Flu wave overflows Germany: clinics crowded
The flu is raging in Germany. According to the Robert Koch Institute, it has already claimed 562 lives - and the number of unreported cases is probably much higher. 261 of them killed the “Yamagata” virus. Some clinics reject patients due to overcrowding.
Emergency in the clinics
A flu wave has been rolling over Germany for weeks, and the number of illnesses is steadily increasing. The hospitals are overwhelmed, doctors become infected and the triple vaccination does not protect against the aggressive viruses.
Overtime and contract work
For example, in the city of Peine, medical personnel push overtime beyond the threshold of exhaustion. Temporary workers also step in. However, appointments have to be postponed.
Patients are rejected
German hospitals are generally well prepared for epidemics. But the number of patients suffering from the “Yamagata” virus skyrockets to such an extent that the clinics are overcrowded. Some sick people therefore have to be treated on an outpatient basis, or the doctors even move them to cities where there is less emergency.
The infection rate of medical personnel is now very high. The sick doctors and nurses are now absent in the treatment of patients.
Flu viruses are tricky because they mutate and the vaccinations have to be adjusted again and again. The usual triple vaccination is not up to the “Yamagata” virus. However, health insurance companies only pay for adequate quadruple vaccination for high-risk patients.
How does quadruple vaccination protect?
According to the Robert Koch Institute, the current vaccination helps 25-52% against flu in all age groups - it is 55-68% effective for influenza A (H1N1). On the other hand, it only helps against influenza A (H3N2) in about 7% of cases. It is said to work against influenza B in between 36% and 54% of patients. The aggressive “Yamagata virus” belongs to the Influenza B group.
According to the Robert Koch Institute, the quadruple vaccination 2018/19 should be taken over regularly by the health insurance companies. However, this is too late for the people who are now exposed to the virus without protection.
The current situation
According to the Influenza Association, the flu wave began in the 52nd calendar week of 2017. In the 10th calendar week of 2018, the activity of the viruses is still high. Influenza B viruses are the most common at 72%, followed by influenza A (H1N1) viruses at 25% and influenza A (H3N2) viruses at 3%.
How high is the risk?
The risk of catching flu is still very high in all parts of Germany. There is only a normal risk in “oases” on the West Frisian North Sea coast, in the north of Western Pomerania, the Bavarian Alps, as well as in the low mountain ranges in Rhineland-Palatinate and Hesse.
What to do?
If you are currently infected with the flu, be sure to see a doctor. Many people mistake flu for a flu-like infection. While the latter passes by itself after a few days, the Spanish flu, for example, claimed millions of lives.

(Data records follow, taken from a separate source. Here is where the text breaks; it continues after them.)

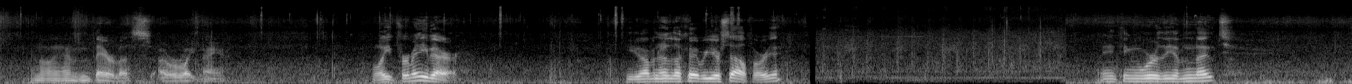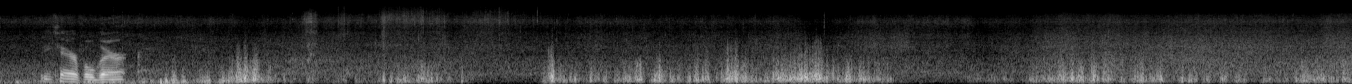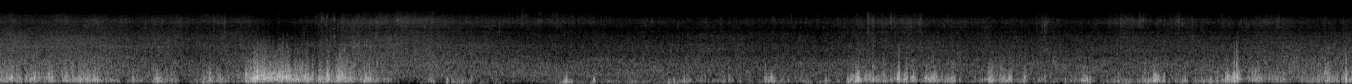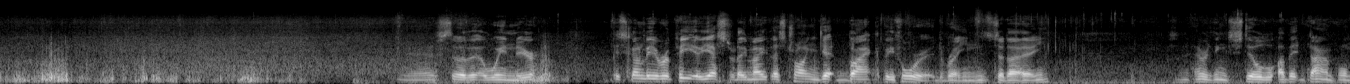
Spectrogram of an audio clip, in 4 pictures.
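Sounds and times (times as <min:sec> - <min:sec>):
wind on microphone: 0:00.0 - 0:46.7
sea waves breaking on rocks: 0:06.0 - 0:54.0.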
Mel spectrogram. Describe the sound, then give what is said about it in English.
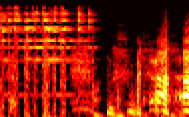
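A bell rings to signal that time is up, giving a bright, metallic, rapidly repeated ringing that fills the whole short clip. “And the bell tolls.”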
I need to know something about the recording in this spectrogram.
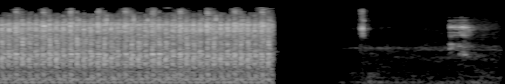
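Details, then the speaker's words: Diesel engine after a cylinder head job and corrected timing: even, steady clatter with a regular beat and no knocking for over a second before shutdown; normal, healthy sound. "هذا هذا الصوت الطبيعي اع لدي هذا الصوت الطبيعيع لدي بوان صحيح"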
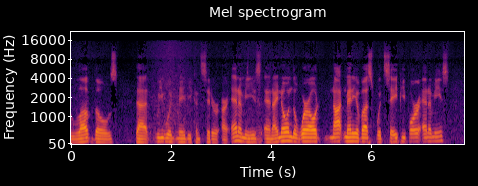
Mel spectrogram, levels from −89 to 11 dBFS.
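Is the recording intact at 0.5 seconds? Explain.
Yes, the audio is intact at 0.5 seconds, with only the room's own background noise sitting about 25 dB below the speech.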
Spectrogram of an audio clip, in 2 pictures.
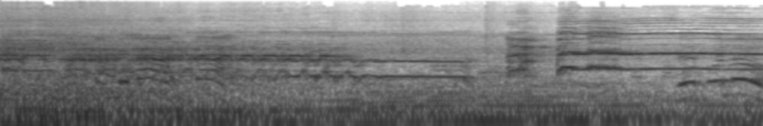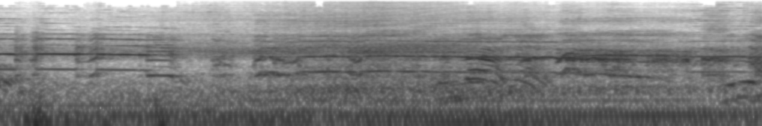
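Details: Kokok Balenggek rooster of Solok, West Sumatra, Indonesia, with repeated crows of stepped, drawn-out notes through the clip, one clear sustained crow in the middle, over a low background rumble.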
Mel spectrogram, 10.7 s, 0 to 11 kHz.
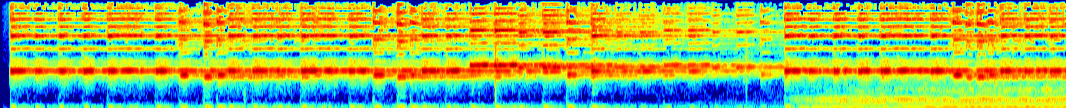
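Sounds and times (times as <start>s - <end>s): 
flute ringtone: 0.1s - 10.6s.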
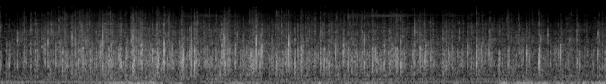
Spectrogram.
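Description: Audience applauding: many people clapping together, thinning out near the end.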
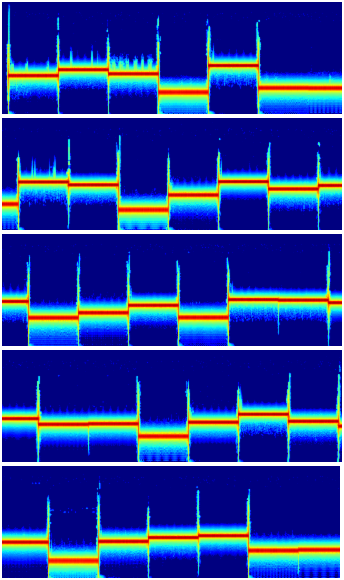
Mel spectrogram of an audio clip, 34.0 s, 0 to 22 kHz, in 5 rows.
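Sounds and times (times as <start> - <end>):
sine test tone beeps: 3.1 - 4.2, 8.2 - 11.2, 23.2 - 24.2, 28.0 - 29.6, 32.1 - 33.9.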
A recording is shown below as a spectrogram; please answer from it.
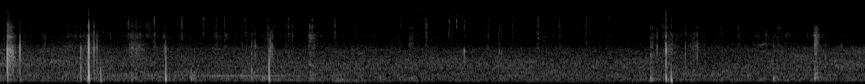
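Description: A few sharp, light clicks and taps, scattered and irregular, over a quiet background; the loudest come about a second in and again near the end.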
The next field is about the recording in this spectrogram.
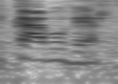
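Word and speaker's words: Cabo: Okay, so I'm going to say it my way. It's going to be Kabu.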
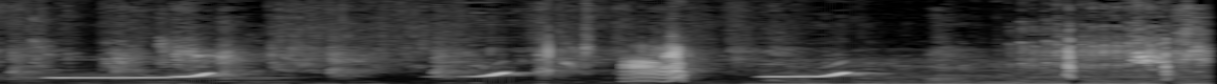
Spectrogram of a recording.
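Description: Green ringneck parrot (rose-ringed parakeet) whistling: three rising whistles, the first long and the others short, with a short harsh squawk about three seconds in.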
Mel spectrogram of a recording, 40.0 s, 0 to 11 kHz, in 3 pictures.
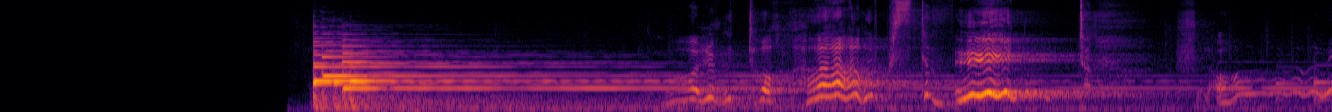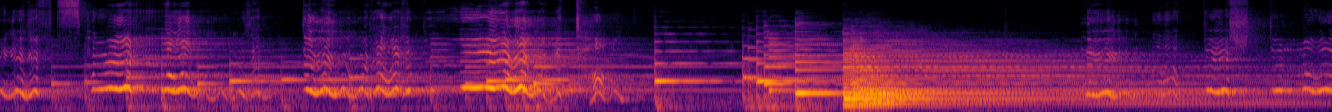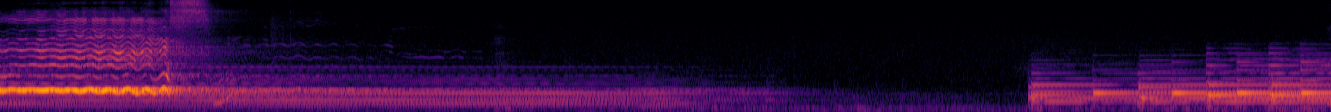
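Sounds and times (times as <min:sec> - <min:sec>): piano playing: 0:03.1 - 0:34.9, 0:36.9 - 0:39.9
piano chord ringing: 0:03.2 - 0:08.5, 0:19.8 - 0:25.5.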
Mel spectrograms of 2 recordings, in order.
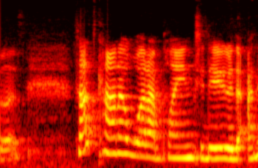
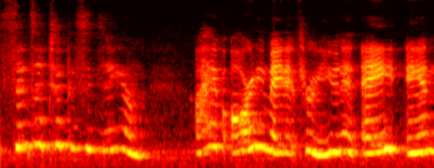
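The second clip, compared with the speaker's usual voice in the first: high-pitched, near tears, rushing; giddy disbelief; 7 semitones higher than usual. Real, not acted. Vlogger telling viewers she passed, high giddy disbelief. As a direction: voice up high, on the edge of crying.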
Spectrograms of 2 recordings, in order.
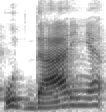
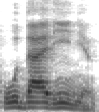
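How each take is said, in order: First: "udarinha" with a strong DA, u-DA-rinha; "udarinha" stressed u-DÁ-ri-nha; stress on middle syllable. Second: "udarinha" with a strong RI, uda-RI-nha; "udarinha" stressed u-da-RÍ-nha; stress on later syllable. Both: Shown as a demonstration. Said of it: "qual é a sílaba mais forte".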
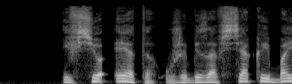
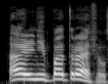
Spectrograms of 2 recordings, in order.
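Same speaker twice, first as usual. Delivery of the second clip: much higher, louder, piqued question; touchy, offended; 13 semitones higher, 9 dB louder than usual. A narrator's reading. Rakitin, suddenly stung, asks Grushenka loud and high. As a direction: ask it already half offended. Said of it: "мигом почти обидевшись".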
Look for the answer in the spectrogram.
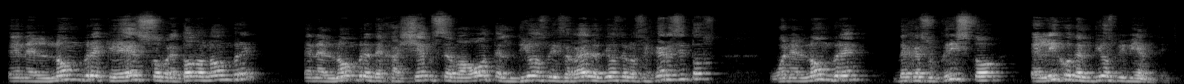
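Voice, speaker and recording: A man with a somewhat high voice delivers an emphatic testimony sermon, stumbling over fillers and repeated words. He stands away from the microphone, and his voice rings in an echoey room. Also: distant mic. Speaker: preacher.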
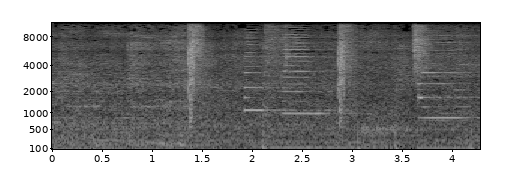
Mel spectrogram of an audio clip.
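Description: Background music with a deep bass line and a drum beat of low, dropping kick thumps and cymbal hits.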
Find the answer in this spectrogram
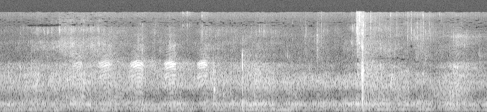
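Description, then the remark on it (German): Ducks quack in short bursts on a lake on a peaceful evening as the sun sets, over a steady wash of water and gentle lapping of small waves on the shore, with one sharper call standing out briefly. “Dem Entenvolk, den Seglern, den Stand-Up-Paddlern, den Spaziergängern”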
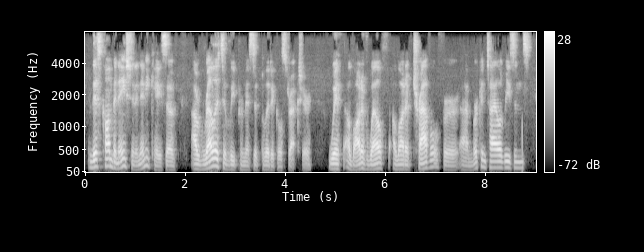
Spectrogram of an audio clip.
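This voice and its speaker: A man giving a recorded philosophy lecture, explaining at a measured pace with frequent "uh" fillers. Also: lowish voice, expressive, slightly rough.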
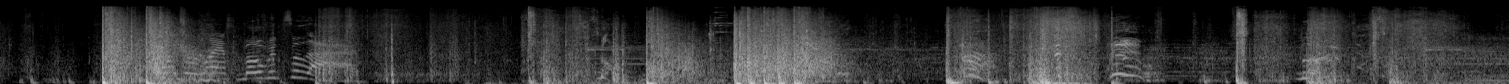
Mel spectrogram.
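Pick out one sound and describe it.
A man grunts and shouts with effort close by.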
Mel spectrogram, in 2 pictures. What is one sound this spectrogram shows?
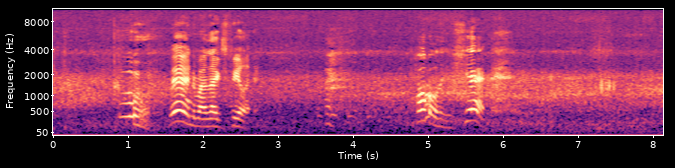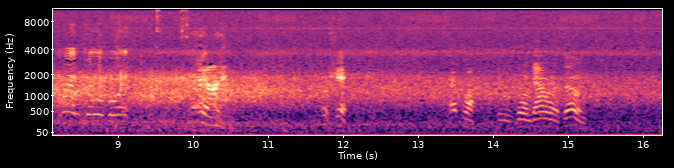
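A man speaks nearby in short phrases.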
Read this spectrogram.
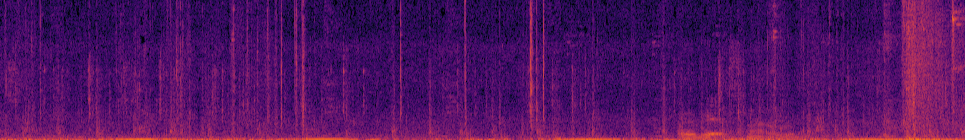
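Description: Footsteps thud on wooden planks.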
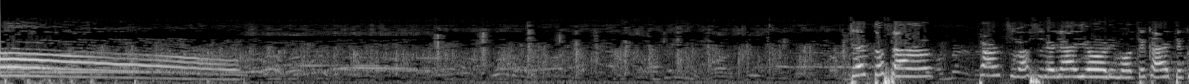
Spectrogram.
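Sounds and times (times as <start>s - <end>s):
audience applause: 0.1s - 9.0s
speech: 10.6s - 11.8s.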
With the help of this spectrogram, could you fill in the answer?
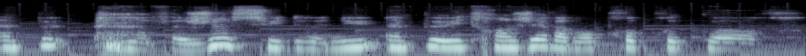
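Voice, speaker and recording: A woman's fairly high voice at a fairly slow pace, fairly even in intonation, with music in the background. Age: 80s+. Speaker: breast cancer patient. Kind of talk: interview answer. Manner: hesitant.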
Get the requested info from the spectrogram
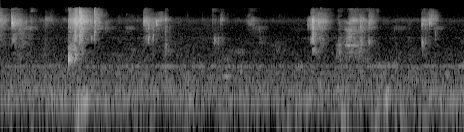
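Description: Close-up eating sounds of fried fish being chewed: irregular wet mouth smacks and clicks, the loudest a little under a second in.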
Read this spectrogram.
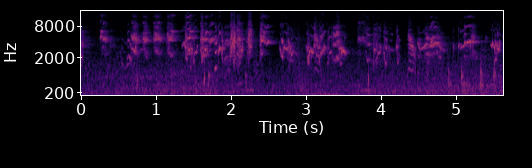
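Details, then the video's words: Several tame budgies chattering almost nonstop with dense, high, scratchy chirps and little squeaks, irregularly spaced. "Budgies amazing love & chirping sounds"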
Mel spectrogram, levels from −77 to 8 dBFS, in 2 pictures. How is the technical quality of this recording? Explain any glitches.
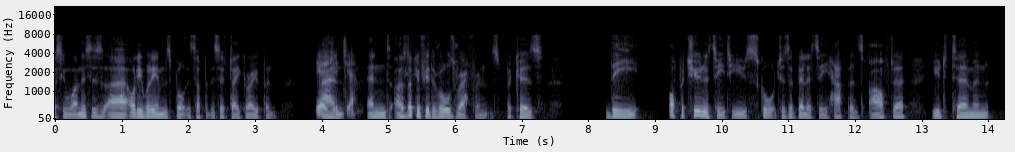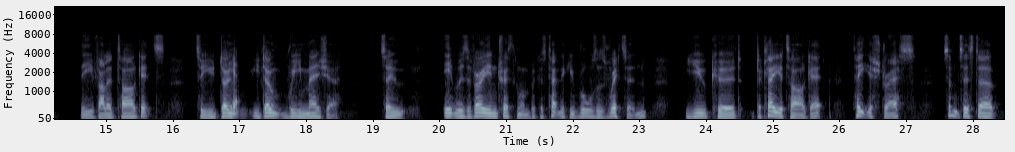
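No glitches are audible here.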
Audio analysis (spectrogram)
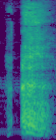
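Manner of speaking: quick throat clear. Real, not acted.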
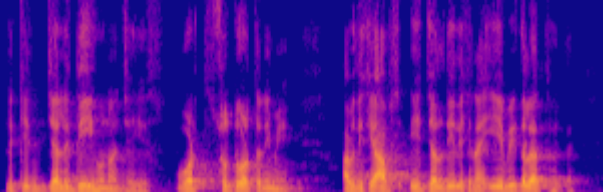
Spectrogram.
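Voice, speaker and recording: His voice is mid-range with a darkish tone as he leads an exam-prep lesson, taking each answer step by step and checking it more than once. The recording carries a long room reverb.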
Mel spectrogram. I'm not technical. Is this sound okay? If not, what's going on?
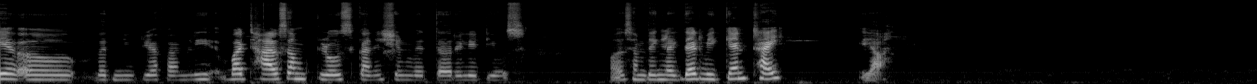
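Yes, this recording has no technical faults. The sound carries on steadily with nothing breaking into it.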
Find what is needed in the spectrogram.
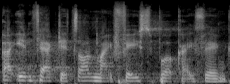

So do not try to fight the flu with home remedies: while calf wraps, sage tea or cold baths help with a flu infection, they lose valuable time with the aggressive "Yamagata" virus.
Prevent the flu?
Flu spreads through droplet infection. If the affected person sneezes, contact with the mucous membranes in the nose and mouth is enough - i.e. breathe so that they become infected. You can protect yourself, for example, by covering your mouth where many people are traveling.
Wash your hands. If you shake hands with someone who is infected, they easily transfer droplets from their hand into their mouth. With the current flu epidemic, it is even advisable to disinfect your hands with a product from the pharmacy - especially if you are in contact with many people at work, for example as a teacher or educator, this is advisable.
If you are infected yourself, protect others by sneezing into a cloth or their clothing. Refrain from visiting the sick, better call your friends on the phone.
Who is particularly at risk?
Flu is particularly difficult for people who already suffer from chronic diseases such as diabetes, cardiovascular problems or respiratory problems. The same applies to pregnant women, toddlers and the elderly. (Dr. Utz Anhalt)